They say with great power comes great responsibility [and by they, we mean Spidey’s uncle]. The greater the power, the greater the responsibility.

As humans, what greater power do we have, than technology; and what greater responsibility than humanity? Thinking back, I remembered these debates we would have in English class [do you?]:

‘Technology: Good or bad’ or ‘Technology: A necessary evil.’

It would make me smile – our initial skepticism of what is now indispensable. The clear black and white dichotomy was always a false one. With an entire generation of kids who never knew a world without handheld phones and touch screens, technology is winning – and people are realising: “Hey! Wait! I can save people with this.”

And they can! Much more than ever before. One of the biggest catalysts responsible for our increasingly humanitarian view is, of course, the internet. A global connective platform that allows any and all ideas to find a backer.

1. Progressive Ideas: They’re catching on

Gender equality, racial representation in television/movies and elitism has a host of new whistleblowers.

The movement for racial and gender equality have found faster mediums with the quick spread of ideas online. Thanks to the internet, we all know about Emma Watson’s rousing speech at the UN:

2. Compassion: The will to help is so much closer to helping

Thanks to the internet, several charities have sprung up online that would have had no place in an older, less digital world.

Take for instance www.Freerice.com, a charitable organisation under the United Nations World Food Programme that caters to an audience unreachable without the internet. It caters to everybody.

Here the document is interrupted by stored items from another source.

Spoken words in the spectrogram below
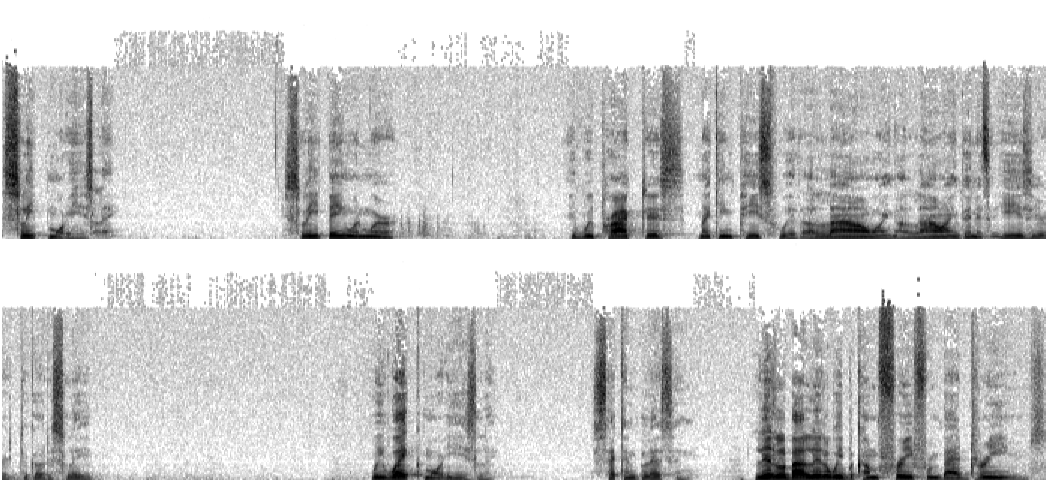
sleep more easily. Sleeping when we're if we practice making peace with, allowing, allowing, then it's easier to go to sleep. We wake more easily. Second blessing. Little by little, we become free from bad dreams,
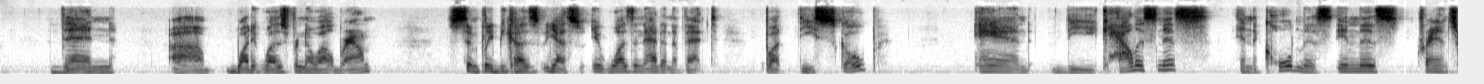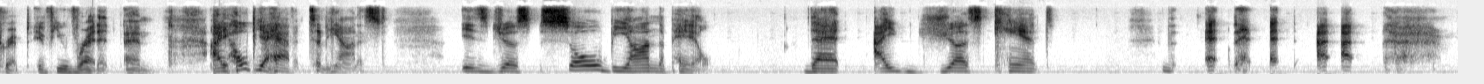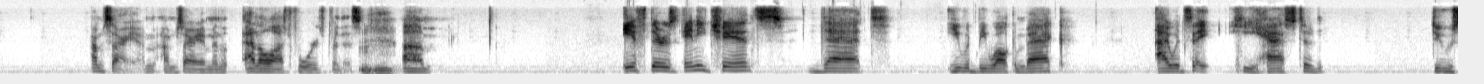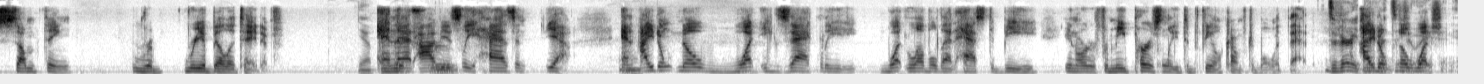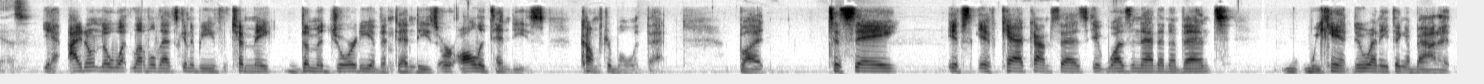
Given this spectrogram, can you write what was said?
than uh, what it was for Noel Brown, simply because yes, it wasn't at an event, but the scope and the callousness and the coldness in this transcript, if you've read it, and I hope you haven't, to be honest, is just so beyond the pale that I just can't. I, I, I'm sorry. I'm, I'm sorry. I'm at a loss for words for this. Mhm. Um, if there's any chance that he would be welcome back, I would say he has to do something re- rehabilitative. Yeah. And The that truth. obviously hasn't, yeah. And Mm. I don't know what exactly, what level that has to be in order for me personally to feel comfortable with that. It's a very I don't know what- Yes. Yeah, I don't know what level that's going to be to make the majority of attendees or all attendees comfortable with that. But to say if if Capcom says it wasn't at an event, we can't do anything about it.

Visitors to the site can answer a simple quiz in their own time. Every correct answer donates 10 grains of rice to the UNWFP. Multiply this with the hundreds to thousands of people answering hundreds and thousands of quizzes and you’ve got a substantial amount of food that would never have seen the light of day.

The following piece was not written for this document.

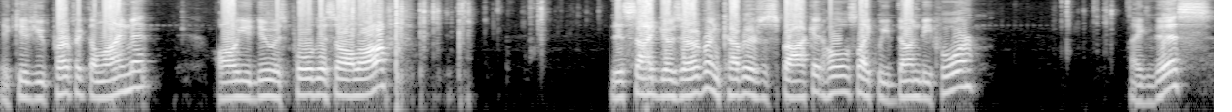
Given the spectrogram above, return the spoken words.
It gives you perfect alignment. All you do is pull this all off. This side goes over and covers the sprocket holes like we've done before. Like this.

Gone are the days where you would donate AED 100 after winning the local lottery. Now, you can donate AED 2-3 any time you want from the safety and sanctity of your toilet seat. This unrivalled convenience is what allows the modern charity to make a much bigger impact in the world than previously possible.

We come into contact with so many stories that cry our for our compassion – do we glance at them and move on or do they move us enough to act?

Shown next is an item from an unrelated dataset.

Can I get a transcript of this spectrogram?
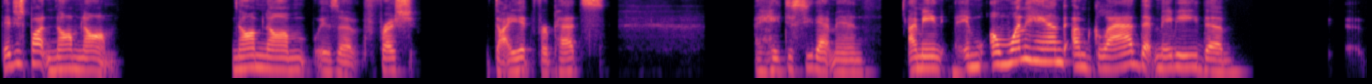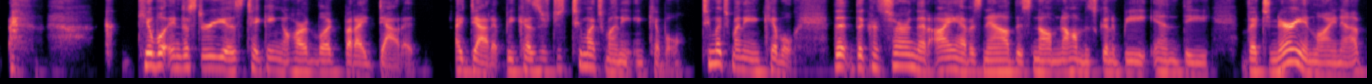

3. Education: Informed individuals are better individuals

When well informed individuals, with critical thinking ability, are told about the need for alternative energy sources, shown evidence for climate change and dwindling agricultural resources and water shortages, they may or may not be convinced, but at least we’re holding up our end of the deal – using tech for good.

Like everything else, it’s up to you

To be honest, there is no clear right and wrong here – There’s only what you do with what you’ve been given. You can leave conniving YouTube comments and stick to your opinions or you can open your mind to new ideas. You can binge-watch TV shows all day long or you can watch videos that will teach you something new.

You can scroll through your newsfeed while half-listening to a friend, or you can have a long conversation with them about what you read online. It’s up to you.

There’s a whole other world out there made possible by emergent technologies. We have clean fuels, desalination, genetic engineering of plants that help us leave this world a little better than we found it.

Technology is no evil. It’s our ally in a war against ourselves. A tool that gives us the chance to do good we could never do before. There’s any number of initiatives out there for us to help.

So, go ahead pick your poison [pun intended].

This list is incomplete – tell us about other ways you can use the internet for well-being.

More importantly, tell us what your favourite technological innovation for wellbeing is in the comments below. Do you know of any charities that have taken the online route to make it easier to raise funds? Bring them to light in our comments section [We love to help].